13. ... Re8 14. Bb2 b6 15. Nh5 Bb7

This bears a striking resemblance to that Kasparov-Bagirov game ten years before. This time White took five minutes to sac—and that’s remarkable because he had to reject an equally appealing alternative, 16. Nxg7!? Kxg7 17. Qxe6! (by finding a good defense, 17. ... Kh8! 18. Qxf7 Rg8!).

16. Nxe6! fxe6? 17. Qxe6+ Kf8?

Black’s last two moves were more or less forced. Nikitin gave both of them question marks, purely because Black wasted 18 and seven minutes on them. Soon time pressure took its toll on both players.

18. Bxh7 Nc5 19. Qh3 Nxh7! 20. Bxg7+? Kg8 21. Bb2 Qc6! 22. Rd4 Ne4! 23. Re1 Neg5 24. Qg4 Ba3! 25. Bc3

With only minutes left Black missed a series of fairly easy wins (25. ... Bb2, 30. ... Qc7 31. f4 Qc5!) and eventually fell on time—in a drawish position.

25. ... Rxe1? 26. Bxe1 Re8 27. Bd2 Bc1? 28. h4! Bxd2 29. Rxd2 Re1+ 30. Kh2 Re4? 31. f4 Qe6? 32. Rd8+ Kf7 33. Rd7+ Kf8 34. Qxe6 Rxe6 35. hxg5 Re7 36. Rxe7? Kxe7 37. g4 Be4 38. Kg3? Bb1 39. a3 and Black lost on time.

Now that he’s out of chess, Kasparov offers this advice: “You have to recognize when you are leaving the realm of what can be confirmed beyond a reasonable doubt,” he wrote in How Life Imitates Chess.

In other words, the key to calculating is knowing what you can’t calculate.

See “Looks at Books” in the September 2007 Chess Life, page 12, for a review by Bruce Pandolfini of Kasparov’s How Life Imitates Chess.

First American Chess Congress

This month marks the 150th anniversary of the First American Chess Congress, the ancestor of the U.S. Championship and the event that introduced Paul Morphy to the world. New York 1857 was Morphy’s only tournament but it wasn’t just a collection of Morphy brilliancies. The Congress’ non-Morphy games provide this month’s quiz. In each of the following positions you are asked to find the fastest winning line of play.

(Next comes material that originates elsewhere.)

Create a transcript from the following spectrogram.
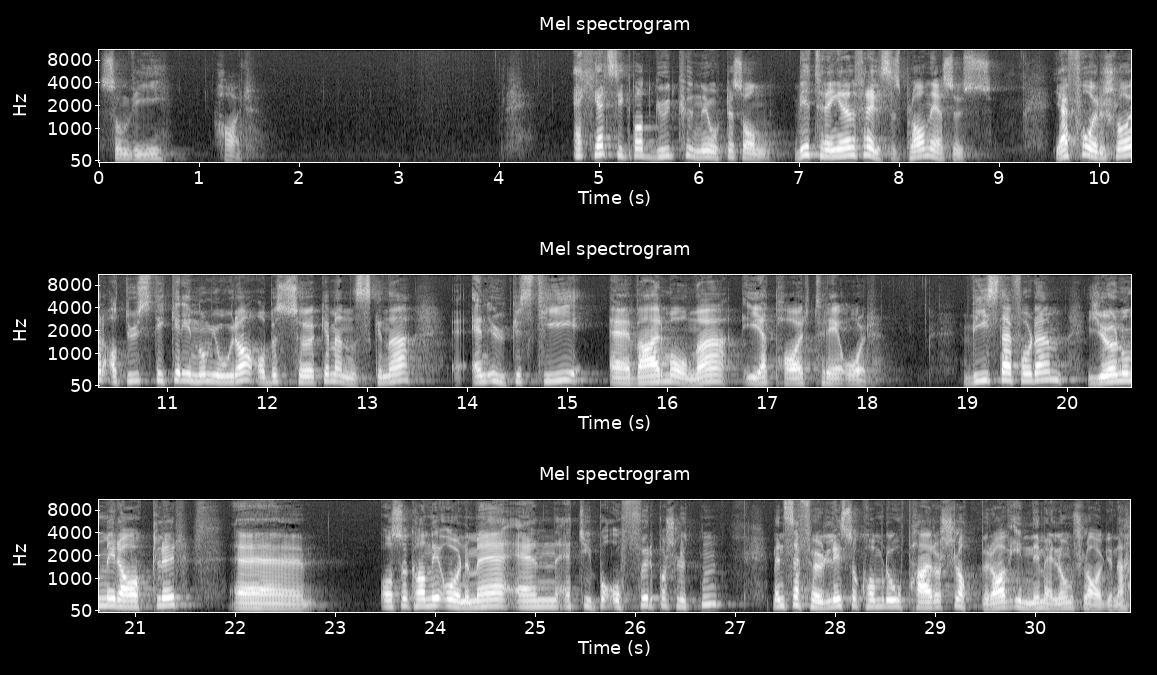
som vi har. Jeg er helt sikker på at Gud kunne gjort det sånn. Vi trenger en frelsesplan, Jesus. Jeg foreslår at du stikker innom jorda og besøker menneskene en ukes tid eh, hver måned i et par-tre år. Vis deg for dem, gjør noen mirakler. Eh, og så kan vi ordne med en, et type offer på slutten. Men selvfølgelig så kommer du opp her og slapper av innimellom slagene.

Usually this will mean the forced win of a decisive amount of material.

Problem I.
Louis Paulsen
Hardman Montgomery


White to play

Show Solution

Problem II.

Albert Meek
W.J.A. Fuller


White to play

Show Solution

Problem III.
Benjamin Raphael
Napoleon Marache


White to play

Show Solution

Problem IV.
Napoleon Marache
Benjamin Raphael


Black to play

Show Solution

Problem V.
Theodore Lichtenhein

White to play

Show Solution

Problem VI.
Charles Stanley
Theodore Lichtenhein


White to play

Show Solution